It will be interesting to see if the new machines will use the ‘smart bin’ design approach that accepts both plastic cards and smartphones for Apple Pay Suica, etc.

Free Mobile Suica for Everybody in 2020

JR East announced the end of the Mobile Suica ¥1030 annual membership fee for all Android devices on February 26 2020. Mobile Suica is free for Apple Pay users. JR East also announced the end of Symbian OS feature phone support with most devices being cut off from Mobile Suica on February 25 2020, and the rest following on December 22 2020 along with some Android devices.

All of the ‘offed’ devices can still use Suica for transit and purchases but are limited to cash recharge which can be done at station kiosks and any convenience store. Users who want to keep their Mobile Suica account will have to migrate to an eligible Apple or Android device.

JR East is also terminating Mobile Suica Shinkansen e-ticket purchases this year and will replace it with a new service similar to JR Central’s Smart EX. Details should be coming soon.

All in all it looks like JR East is clearing the Mobile Suica deck for the 2021 Super Suica launch.

Apple Pay Smart Octopus and the iOS 12.1.3 Release Window (U)

JR East posted a special maintenance schedule this month for Mobile Suica on 1/15, 1/22 and 1/28. The work appears concentrated on the Suica Recharge backend which hopefully points to improved Apple Pay Suica Recharge performance.
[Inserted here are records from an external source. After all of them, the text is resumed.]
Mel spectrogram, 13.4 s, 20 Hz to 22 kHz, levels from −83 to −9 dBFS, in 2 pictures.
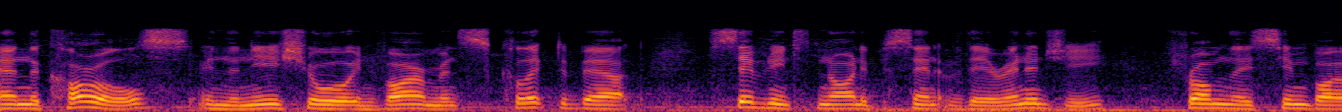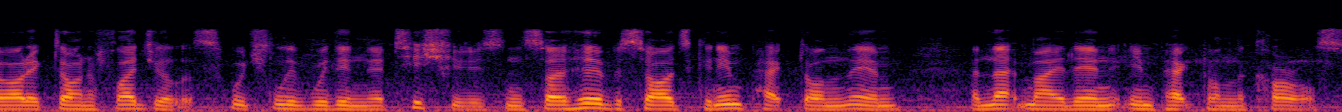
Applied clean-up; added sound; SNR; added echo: none; none; none; none.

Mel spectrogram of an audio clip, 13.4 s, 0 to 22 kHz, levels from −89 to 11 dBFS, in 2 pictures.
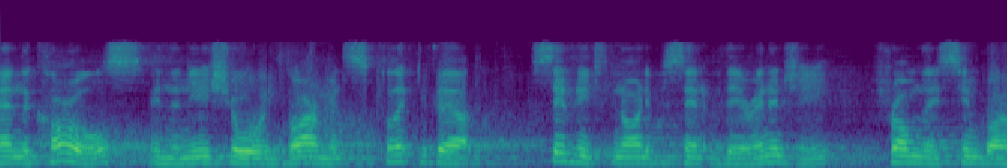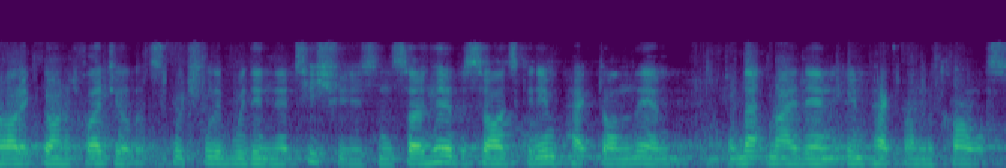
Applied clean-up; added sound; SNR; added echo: neural separator model SepFormer DNS4.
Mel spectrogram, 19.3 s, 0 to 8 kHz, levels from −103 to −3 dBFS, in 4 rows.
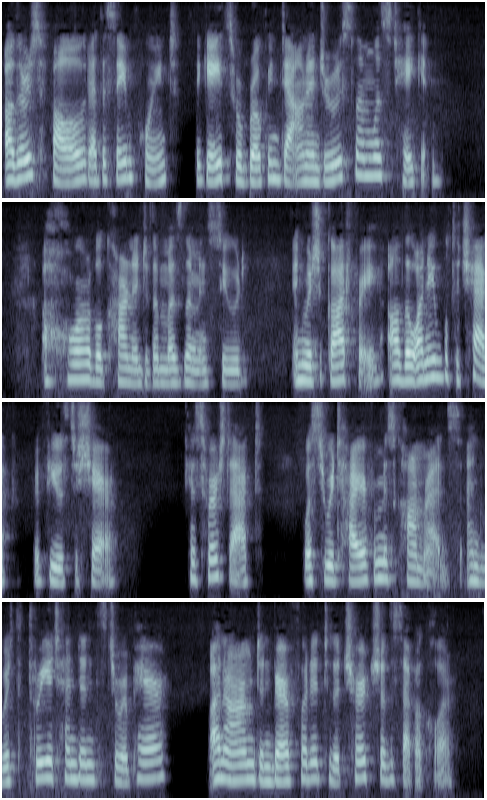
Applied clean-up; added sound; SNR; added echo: neural mask model Resemble Enhance denoiser.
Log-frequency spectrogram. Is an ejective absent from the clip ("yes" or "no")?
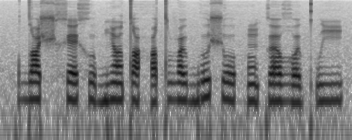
no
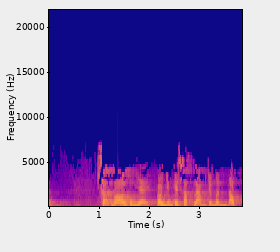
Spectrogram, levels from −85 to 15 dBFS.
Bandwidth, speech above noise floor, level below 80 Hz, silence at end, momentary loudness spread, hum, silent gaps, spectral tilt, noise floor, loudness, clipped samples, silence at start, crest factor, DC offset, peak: 7 kHz; 27 dB; -46 dBFS; 0 s; 6 LU; none; none; -5.5 dB/octave; -40 dBFS; -14 LUFS; under 0.1%; 0 s; 14 dB; under 0.1%; 0 dBFS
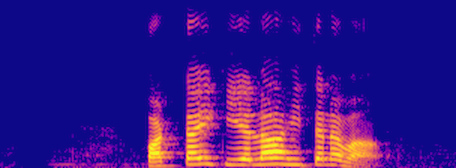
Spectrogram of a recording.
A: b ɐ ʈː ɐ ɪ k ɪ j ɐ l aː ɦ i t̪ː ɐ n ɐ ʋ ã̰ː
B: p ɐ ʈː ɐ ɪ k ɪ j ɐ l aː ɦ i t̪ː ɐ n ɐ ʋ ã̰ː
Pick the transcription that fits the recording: B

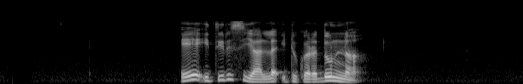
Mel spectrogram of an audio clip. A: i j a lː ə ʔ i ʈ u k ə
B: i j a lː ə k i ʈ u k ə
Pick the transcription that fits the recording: A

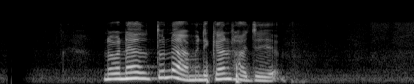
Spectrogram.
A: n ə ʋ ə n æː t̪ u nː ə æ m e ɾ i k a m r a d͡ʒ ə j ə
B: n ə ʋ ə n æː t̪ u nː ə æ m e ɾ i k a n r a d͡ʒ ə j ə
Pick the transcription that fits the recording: B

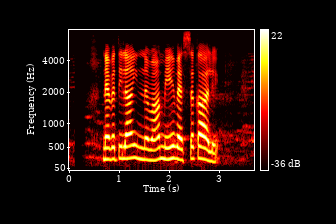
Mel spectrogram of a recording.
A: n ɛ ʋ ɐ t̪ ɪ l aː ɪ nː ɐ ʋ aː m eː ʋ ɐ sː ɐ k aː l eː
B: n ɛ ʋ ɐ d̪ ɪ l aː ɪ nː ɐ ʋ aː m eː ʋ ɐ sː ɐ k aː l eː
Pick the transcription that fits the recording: A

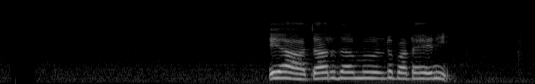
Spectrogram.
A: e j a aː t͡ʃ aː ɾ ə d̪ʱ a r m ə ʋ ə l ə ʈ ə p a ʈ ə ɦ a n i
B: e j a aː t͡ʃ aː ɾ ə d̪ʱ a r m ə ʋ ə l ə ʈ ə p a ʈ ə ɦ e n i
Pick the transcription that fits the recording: B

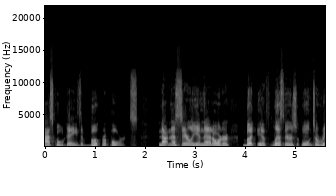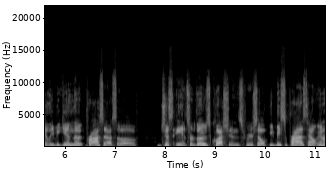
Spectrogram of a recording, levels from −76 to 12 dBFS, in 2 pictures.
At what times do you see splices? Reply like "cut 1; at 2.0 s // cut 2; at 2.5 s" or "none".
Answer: cut 1; at 2.2 s // cut 2; at 10.1 s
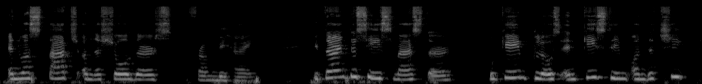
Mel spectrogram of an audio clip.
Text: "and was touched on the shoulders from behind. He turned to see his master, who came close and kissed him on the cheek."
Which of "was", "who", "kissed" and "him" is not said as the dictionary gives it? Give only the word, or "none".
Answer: was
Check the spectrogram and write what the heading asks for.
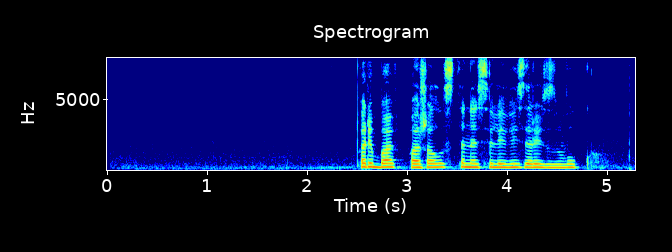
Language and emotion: Russian, neutral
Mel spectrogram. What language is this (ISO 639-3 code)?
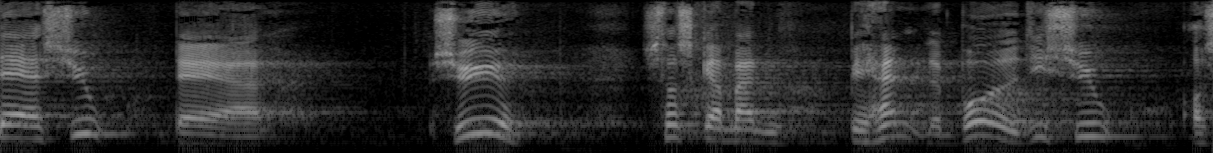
dan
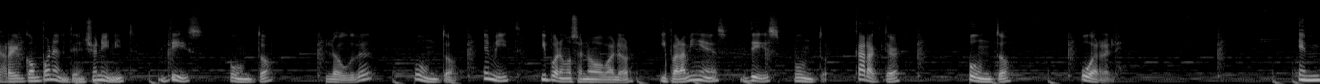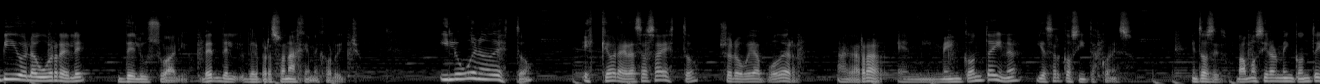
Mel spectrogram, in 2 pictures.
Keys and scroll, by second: 0.9-5.5 typing, 3.4 Return, 6.6-10.9 typing, 11.1 Escape, 12.2 ctrl+s, 18.9 j, 19.6 k, 19.9 =, 21.6-24.9 typing, 24.5 Return.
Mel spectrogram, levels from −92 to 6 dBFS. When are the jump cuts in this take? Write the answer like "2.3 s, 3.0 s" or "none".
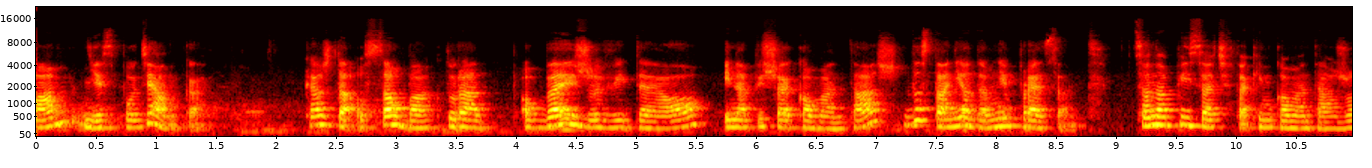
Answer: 9.0 s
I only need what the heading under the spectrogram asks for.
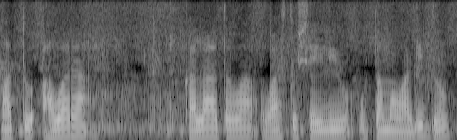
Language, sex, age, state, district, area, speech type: Kannada, male, 18-30, Karnataka, Dakshina Kannada, rural, spontaneous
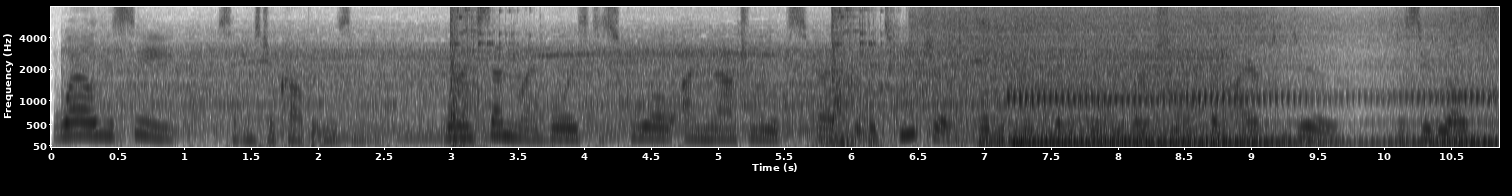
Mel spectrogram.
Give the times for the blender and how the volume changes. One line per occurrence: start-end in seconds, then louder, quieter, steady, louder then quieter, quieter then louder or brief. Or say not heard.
0.1-8.9 louder.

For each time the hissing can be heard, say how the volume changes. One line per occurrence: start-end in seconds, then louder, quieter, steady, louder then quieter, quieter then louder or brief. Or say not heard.
5.7-10.8 louder then quieter.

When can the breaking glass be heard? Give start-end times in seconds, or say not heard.
3.0-3.7, 5.8-6.4.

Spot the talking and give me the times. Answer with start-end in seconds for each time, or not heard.
0.0-10.8.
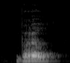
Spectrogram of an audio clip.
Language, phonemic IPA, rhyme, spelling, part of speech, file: Dutch, /brʏl/, -ʏl, brul, noun / verb, Nl-brul.ogg
- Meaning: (noun) a roar; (verb) inflection of brullen: 1. first-person singular present indicative 2. second-person singular present indicative 3. imperative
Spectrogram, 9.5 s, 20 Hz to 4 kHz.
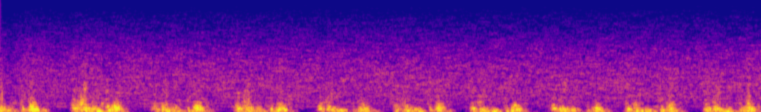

I think it also points to something else: a iOS 12.1.3 release with Apple Pay Smart Octopus/Hong Kong transit directions for Apple Maps service around January 29 Cupertino time, early am January 30 in Hong Kong. The timing fits with a full beta test cycle wrap up but more importantly it fits as a kickoff for the Chinese New Year vacation period, good news for an important market to Tim Cook who desperately needs some good news right now.

Go for it Tim! It will undoubtedly help Apple sell more global FeliCa iPhones because Smart Octopus on Apple Pay is a great marketing angle for the iPhone XR/XS models with Express Card power reserve and bulletproofed FeliCa performance. I have yet to experience a single Apple Pay Suica gate error from my iPhone XS with daily use since the launch date.

Update
It occurred to me after posting the above that Apple has introduced transit cards and the technology behind them with larger point releases: iOS 10.1 for Suica (FeliCa) and iOS 11.3 for Beijing and Shanghai Transit cards (Apple flavored PBOC 2.0 ED/EP). In this scenario iOS 12.2 is the logical starting point for Smart Octopus on Apple Pay. However, Octopus is FeliCa which has been part of Apple Pay for over 2 years, Apple has ample engineering and testing experience with the technology to add Smart Octopus with a smaller point release, or none at all which was the case with contactless student ID cards.

Update 2
The original source reports pointed to an end of January rollout, now that iOS 12.1.3 is released we will see how it plays out between now and iOS 12.2. Considering the Apple Pay Suica launch meltdown on iOS 10.1 update day, Apple would be wise to launch on a quiet network day as Smart Octopus Apple Pay day 1 user additions will far outstrip any regular credit card Apple Pay rollout, the use profile for prepaid transit cards is very different.

Update 3
It looks like we’ll have to wait a while longer for Smart Octopus on Apple Pay.